Review Summary: "Noctourniquet" is music on The Mars Volta's own terms, and really, that's all you could ever ask for...
When we last left The Mars Volta they were attempting to display their prowess at a more acoustic sound, which later became evident as something not to be taken literally. Instead, it was simply Volta tuned down; an album stripped of the banal eccentricities that Omar and co. have been known for throughout the years. While said album, Octahedron
, never really appealed to longtime fans or newcomers, it was a conscious effort to find a sound less reliant on unhinged jazz breakdowns and self-indulgent guitar wanks. This has followed the band on their latest endeavor as well. Noctourniquet
, more so than any Volta album before it, seems like a fully realized recording by an actual band, rather than two separate members. Largely retaining the feel of their previous album, Noctourniquet
blends the wild and energetic sound that the band has become known for, as well as the more thoughtful and deliberate sound the band has been striving
With The Mars Volta's sixth proper studio album, dictatorial mastermind Omar Rodriguez-Lopez decided to try a different angle. Instead of controlling the recording down to every last minute detail, he loosened his grip and allowed for the band-vocalist Cedric Bixler-Zavala in particular-to have more free room to create its vision. It may seem like such a minor piece of Noctourniquet
, but in actuality it feels very much responsible for its success. Cedric absolutely shines here thanks to his new found freedom. While one would expect such an eccentric vocalist to go berserk and run a mile when given an inch, he actually shows a tremendous amount of restraint. Instead of belting out high pitched wails in a stream of consciousness fashion, Bixler-Zavala often sings very softly and methodically. But these changes have not only affected the vocals, but more importantly Rodriguez-Lopez's guitar work. Per the usual, the guitar lines within the album are largely used for textural purposes, hanging in the background to allow the rest of the band to do their on things. However, missing are the explosive and somewhat formless solo escapades a la
Omar.
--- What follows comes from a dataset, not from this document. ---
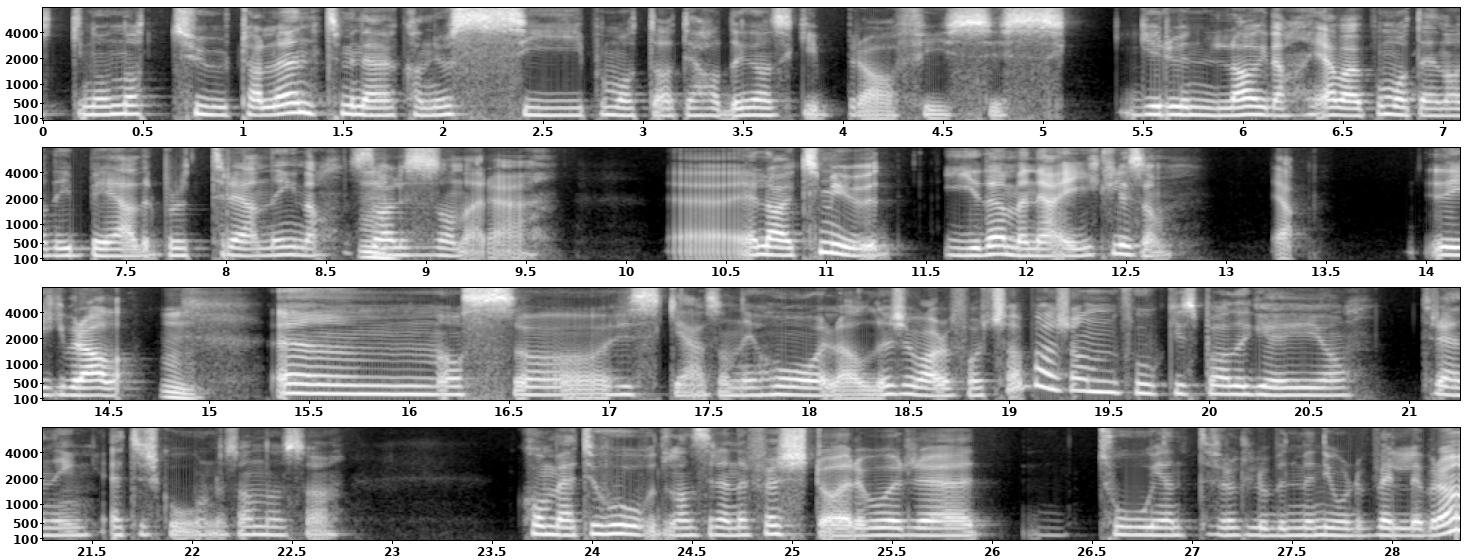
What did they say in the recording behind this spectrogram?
ikke noe naturtalent, men jeg kan jo si på en måte at jeg hadde ganske bra fysisk grunnlag, da. Jeg var jo på en måte en av de bedre på trening, da. Så var liksom sånn derre eh, Jeg la ikke så mye i det, men jeg gikk liksom Ja. Det gikk bra, da. Mm. Um, og så husker jeg sånn i HL-alder så var det fortsatt bare sånn fokus på å ha det gøy og trening etter skolen og sånn, og så kom jeg til hovedlandsrennet første året hvor eh, to jenter fra klubben min gjorde det veldig bra.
Yes these have become a staple of The Mars Volta, but their absence is all for a grander purpose.
Like every Volta album, Noctourniquet
is a bit on the bloated side. Once more they attempt to get the most out of what little room a disc has, packing the album with 65 minutes of content. And while much of space is filled with the usual creative and exciting fodder, a bit of it feels forgettable, and in some cases downright poor. In particular, the record starts up with "Whip Hand," a perplexing track that not only acts as an incredibly weak opener, but a truly weak song overall. Featuring strange electronic noises, Bixler-Zavala wails the same lines ad nauseum with nothing at all interesting occurring. "Lapochka," another notable track, is not merely a poor track but rather, simply forgettable. Its plodding pace mixed with The Mars Volta's poor use of electronics makes it breeze in and out of the listener's mind without a second though.
Yet these minor detractors take little away from what amounts to one of The Mars Volta's strongest tracklists. In stripping away much of the filler found on previous records, the songs contained within Noctourinquet
stand out as distinct and varied selections. Each track is a unique experience, and in some cases, some of the best material of the band's career. "Vedamalady" and "Empty Vessels Make the Loudest Sounds," the album's slower and more "ballad-like" songs, are two of the most emotionally affecting pieces that the band has ever produced. Bixler-Zavala takes center stage with his stunning vocal range, and gives life and character to both truly beautiful songs. However, simply laying low is not the Volta style, and Noctourniquet
has its fair share of quickly paced, energetic songs as well. Boasting the band's self-described "future punk" sound, "The Malkin Jewel" is one of the stranger songs on the record. It's ultimately darker and mysterious, but the bold energy is impossible to ignore. "Dyslexicon" feels much in the same vein. Along with "Zed and Two Naughts," these two tracks offer some of the most explosive moments on the entire album. Cedric wails and hollers over Omar's fleshed out guitar work, and although it is generally more reserved than usual, it still feels like classic Volta.
is not the album many fans will probably desire, nor is it the master-work that will eventually sway the band's detractors. Instead, the album is music on The Mars Volta's own terms; an uncompromising venture and a bold proclamation that the band refuses to be pinned down. And in the end, that's all we really want to hear.